◆ Instructions to follow ◆
What you return must match the entries word for word, minus the pictures.

───── Supplied data ─────

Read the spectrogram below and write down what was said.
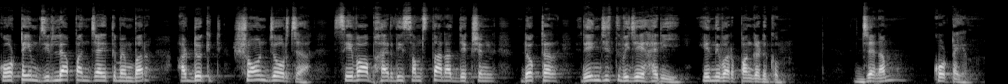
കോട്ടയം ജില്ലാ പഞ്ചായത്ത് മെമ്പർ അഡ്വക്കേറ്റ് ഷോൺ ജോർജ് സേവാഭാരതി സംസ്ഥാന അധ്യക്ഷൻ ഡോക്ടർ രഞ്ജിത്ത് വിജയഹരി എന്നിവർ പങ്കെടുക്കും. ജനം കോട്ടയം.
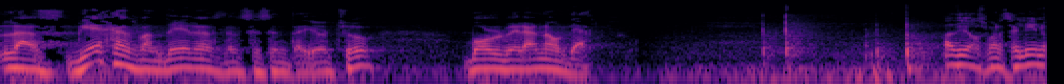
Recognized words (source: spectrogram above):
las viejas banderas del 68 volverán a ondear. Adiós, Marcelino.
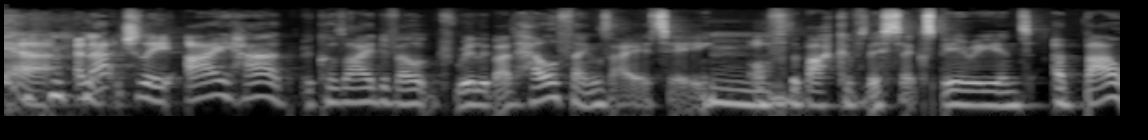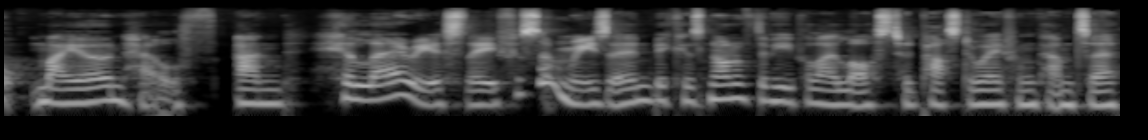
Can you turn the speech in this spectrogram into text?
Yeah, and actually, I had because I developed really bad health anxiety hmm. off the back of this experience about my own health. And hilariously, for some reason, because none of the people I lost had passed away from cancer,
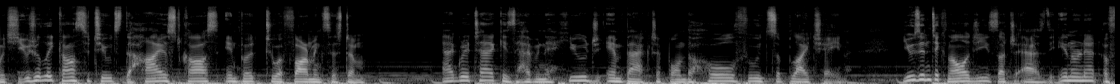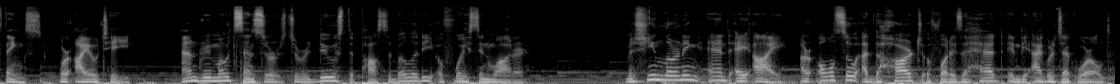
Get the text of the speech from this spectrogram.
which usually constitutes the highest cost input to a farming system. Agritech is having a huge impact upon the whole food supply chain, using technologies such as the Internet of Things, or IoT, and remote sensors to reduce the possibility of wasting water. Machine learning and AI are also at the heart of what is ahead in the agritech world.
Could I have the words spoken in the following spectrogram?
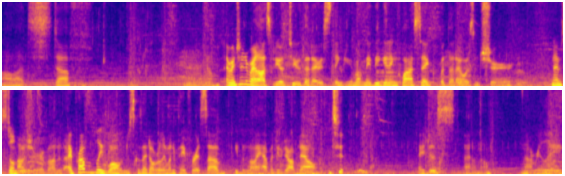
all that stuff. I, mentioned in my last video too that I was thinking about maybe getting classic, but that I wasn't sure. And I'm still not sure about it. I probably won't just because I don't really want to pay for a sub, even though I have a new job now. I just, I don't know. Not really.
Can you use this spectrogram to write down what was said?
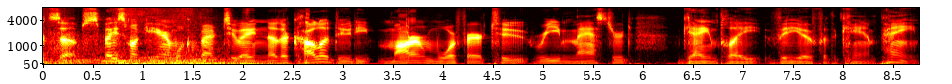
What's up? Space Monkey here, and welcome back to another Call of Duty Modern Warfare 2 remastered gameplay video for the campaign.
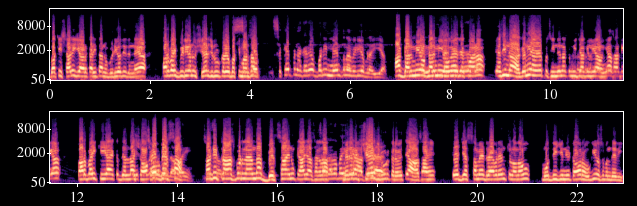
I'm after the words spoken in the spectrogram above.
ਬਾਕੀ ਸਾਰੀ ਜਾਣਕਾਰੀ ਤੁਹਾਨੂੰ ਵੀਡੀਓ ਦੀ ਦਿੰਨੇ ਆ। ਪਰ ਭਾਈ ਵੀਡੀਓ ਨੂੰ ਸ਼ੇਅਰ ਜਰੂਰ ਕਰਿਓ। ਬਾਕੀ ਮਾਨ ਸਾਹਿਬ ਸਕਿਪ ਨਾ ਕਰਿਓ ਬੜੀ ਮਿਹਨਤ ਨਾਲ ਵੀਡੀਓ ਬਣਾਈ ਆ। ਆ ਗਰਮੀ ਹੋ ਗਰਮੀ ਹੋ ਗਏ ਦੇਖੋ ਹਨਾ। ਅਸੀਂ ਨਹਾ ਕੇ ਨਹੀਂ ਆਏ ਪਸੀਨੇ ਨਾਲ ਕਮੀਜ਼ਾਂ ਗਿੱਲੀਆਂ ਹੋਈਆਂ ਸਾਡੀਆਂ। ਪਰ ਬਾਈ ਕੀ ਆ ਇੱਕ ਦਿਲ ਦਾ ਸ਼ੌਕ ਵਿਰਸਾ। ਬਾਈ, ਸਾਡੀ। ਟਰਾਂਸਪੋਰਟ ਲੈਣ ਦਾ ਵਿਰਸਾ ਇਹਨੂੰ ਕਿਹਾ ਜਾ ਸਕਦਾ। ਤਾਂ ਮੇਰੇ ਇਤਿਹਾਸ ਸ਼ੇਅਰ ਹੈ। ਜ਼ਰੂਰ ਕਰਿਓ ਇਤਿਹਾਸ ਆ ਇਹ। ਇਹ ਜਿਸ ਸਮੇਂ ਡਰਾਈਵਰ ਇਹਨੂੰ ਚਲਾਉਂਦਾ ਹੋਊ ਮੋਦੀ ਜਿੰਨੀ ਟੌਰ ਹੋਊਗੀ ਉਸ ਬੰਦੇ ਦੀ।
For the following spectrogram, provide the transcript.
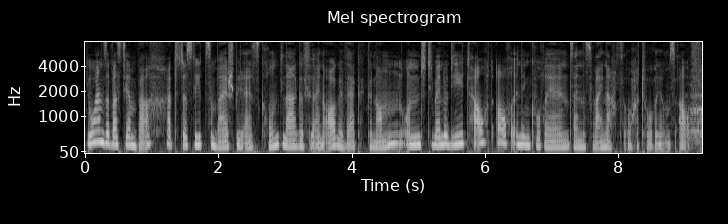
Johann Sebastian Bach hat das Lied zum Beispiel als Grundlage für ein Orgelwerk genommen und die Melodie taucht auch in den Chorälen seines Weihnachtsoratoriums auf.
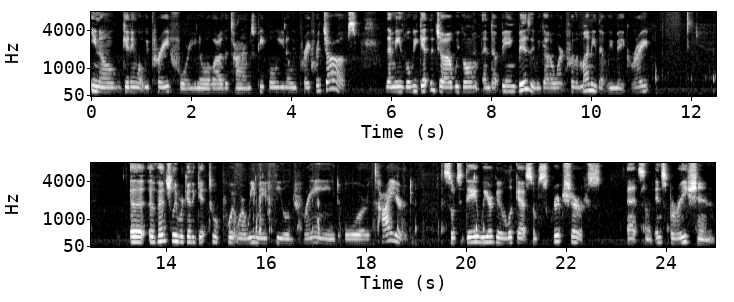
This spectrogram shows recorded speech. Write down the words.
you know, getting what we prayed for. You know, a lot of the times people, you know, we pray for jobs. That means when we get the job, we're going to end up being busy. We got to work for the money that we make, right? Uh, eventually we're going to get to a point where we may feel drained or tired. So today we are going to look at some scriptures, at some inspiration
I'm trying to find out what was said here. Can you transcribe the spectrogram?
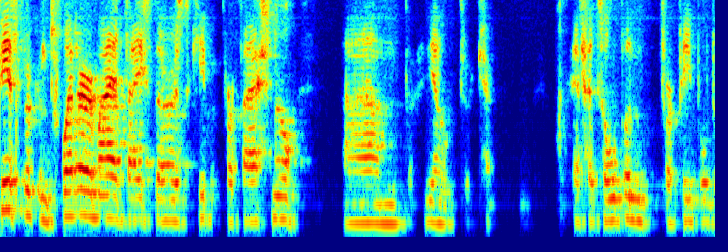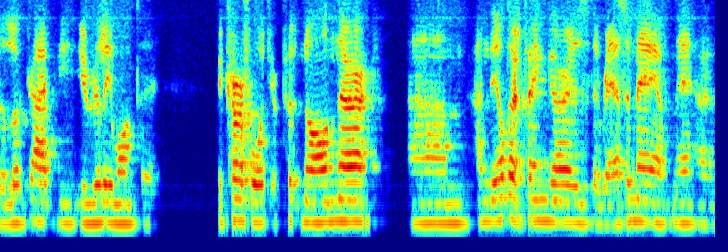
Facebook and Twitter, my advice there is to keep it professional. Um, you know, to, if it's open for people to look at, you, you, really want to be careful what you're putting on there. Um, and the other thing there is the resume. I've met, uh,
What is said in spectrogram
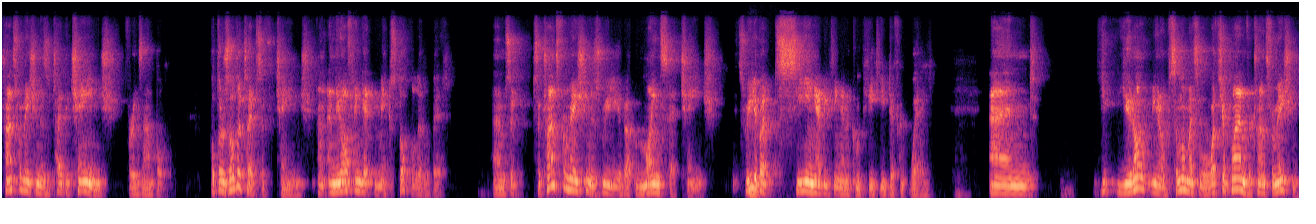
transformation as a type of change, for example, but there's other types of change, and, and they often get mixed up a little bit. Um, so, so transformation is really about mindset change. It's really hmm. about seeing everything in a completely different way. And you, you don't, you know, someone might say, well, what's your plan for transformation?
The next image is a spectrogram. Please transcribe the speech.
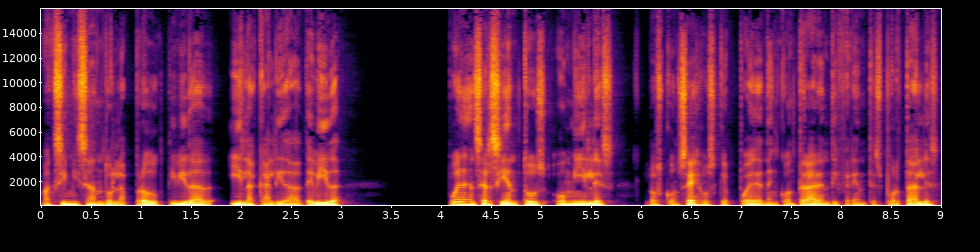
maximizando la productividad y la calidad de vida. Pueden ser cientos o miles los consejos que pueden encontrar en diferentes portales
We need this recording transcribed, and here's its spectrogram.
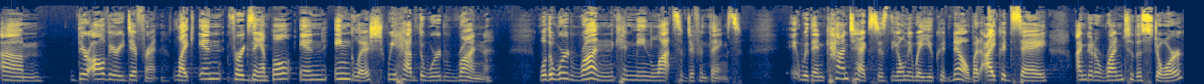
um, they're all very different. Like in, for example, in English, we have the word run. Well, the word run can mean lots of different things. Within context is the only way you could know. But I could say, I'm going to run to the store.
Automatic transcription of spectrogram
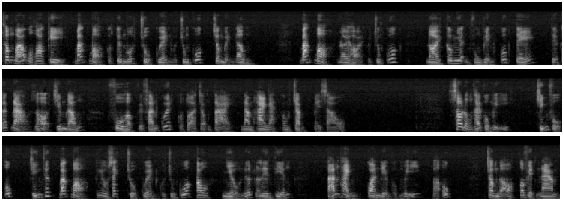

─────

◆ Expected output ◆
Read the spectrogram below and write down what was said.
കോട്ടയം ജില്ലാ പഞ്ചായത്ത് മെമ്പർ അഡ്വക്കേറ്റ് ഷോൺ ജോർജ് സേവാഭാരതി സംസ്ഥാന അധ്യക്ഷൻ ഡോക്ടർ രഞ്ജിത്ത് വിജയഹരി എന്നിവർ പങ്കെടുക്കും. ജനം കോട്ടയം.
Recognized words (source: spectrogram above):
las viejas banderas del 68 volverán a ondear. Adiós, Marcelino.
Can you turn the speech in this spectrogram into text?
Yeah, and actually, I had because I developed really bad health anxiety hmm. off the back of this experience about my own health. And hilariously, for some reason, because none of the people I lost had passed away from cancer,
Get the text of the speech from this spectrogram.
which usually constitutes the highest cost input to a farming system. Agritech is having a huge impact upon the whole food supply chain, using technologies such as the Internet of Things, or IoT, and remote sensors to reduce the possibility of wasting water. Machine learning and AI are also at the heart of what is ahead in the agritech world.
Could I have the words spoken in the following spectrogram?
all that stuff. I, mentioned in my last video too that I was thinking about maybe getting classic, but that I wasn't sure. And I'm still not sure about it. I probably won't just because I don't really want to pay for a sub, even though I have a new job now. I just, I don't know. Not really.
Can you use this spectrogram to write down what was said?
What's up? Space Monkey here, and welcome back to another Call of Duty Modern Warfare 2 remastered gameplay video for the campaign.
I'm after the words spoken in the spectrogram above.
ਬਾਕੀ ਸਾਰੀ ਜਾਣਕਾਰੀ ਤੁਹਾਨੂੰ ਵੀਡੀਓ ਦੀ ਦਿੰਨੇ ਆ। ਪਰ ਭਾਈ ਵੀਡੀਓ ਨੂੰ ਸ਼ੇਅਰ ਜਰੂਰ ਕਰਿਓ। ਬਾਕੀ ਮਾਨ ਸਾਹਿਬ ਸਕਿਪ ਨਾ ਕਰਿਓ ਬੜੀ ਮਿਹਨਤ ਨਾਲ ਵੀਡੀਓ ਬਣਾਈ ਆ। ਆ ਗਰਮੀ ਹੋ ਗਰਮੀ ਹੋ ਗਏ ਦੇਖੋ ਹਨਾ। ਅਸੀਂ ਨਹਾ ਕੇ ਨਹੀਂ ਆਏ ਪਸੀਨੇ ਨਾਲ ਕਮੀਜ਼ਾਂ ਗਿੱਲੀਆਂ ਹੋਈਆਂ ਸਾਡੀਆਂ। ਪਰ ਬਾਈ ਕੀ ਆ ਇੱਕ ਦਿਲ ਦਾ ਸ਼ੌਕ ਵਿਰਸਾ। ਬਾਈ, ਸਾਡੀ। ਟਰਾਂਸਪੋਰਟ ਲੈਣ ਦਾ ਵਿਰਸਾ ਇਹਨੂੰ ਕਿਹਾ ਜਾ ਸਕਦਾ। ਤਾਂ ਮੇਰੇ ਇਤਿਹਾਸ ਸ਼ੇਅਰ ਹੈ। ਜ਼ਰੂਰ ਕਰਿਓ ਇਤਿਹਾਸ ਆ ਇਹ। ਇਹ ਜਿਸ ਸਮੇਂ ਡਰਾਈਵਰ ਇਹਨੂੰ ਚਲਾਉਂਦਾ ਹੋਊ ਮੋਦੀ ਜਿੰਨੀ ਟੌਰ ਹੋਊਗੀ ਉਸ ਬੰਦੇ ਦੀ।
For the following spectrogram, provide the transcript.
Johann Sebastian Bach hat das Lied zum Beispiel als Grundlage für ein Orgelwerk genommen und die Melodie taucht auch in den Chorälen seines Weihnachtsoratoriums auf.
This spectrogram shows recorded speech. Write down the words.
you know, getting what we prayed for. You know, a lot of the times people, you know, we pray for jobs. That means when we get the job, we're going to end up being busy. We got to work for the money that we make, right? Uh, eventually we're going to get to a point where we may feel drained or tired. So today we are going to look at some scriptures, at some inspiration
I'm trying to find out what was said here. Can you transcribe the spectrogram?
Facebook and Twitter, my advice there is to keep it professional. Um, you know, to, if it's open for people to look at, you, you, really want to be careful what you're putting on there. Um, and the other thing there is the resume. I've met, uh,
What is said in spectrogram
transformation as a type of change, for example, but there's other types of change, and, and they often get mixed up a little bit. Um, so, so transformation is really about mindset change. It's really hmm. about seeing everything in a completely different way. And you, you don't, you know, someone might say, well, what's your plan for transformation?
The next image is a spectrogram. Please transcribe the speech.
maximizando la productividad y la calidad de vida. Pueden ser cientos o miles los consejos que pueden encontrar en diferentes portales
We need this recording transcribed, and here's its spectrogram.
um, they're all very different. Like in, for example, in English, we have the word run. Well, the word run can mean lots of different things. Within context is the only way you could know. But I could say, I'm going to run to the store.
Automatic transcription of spectrogram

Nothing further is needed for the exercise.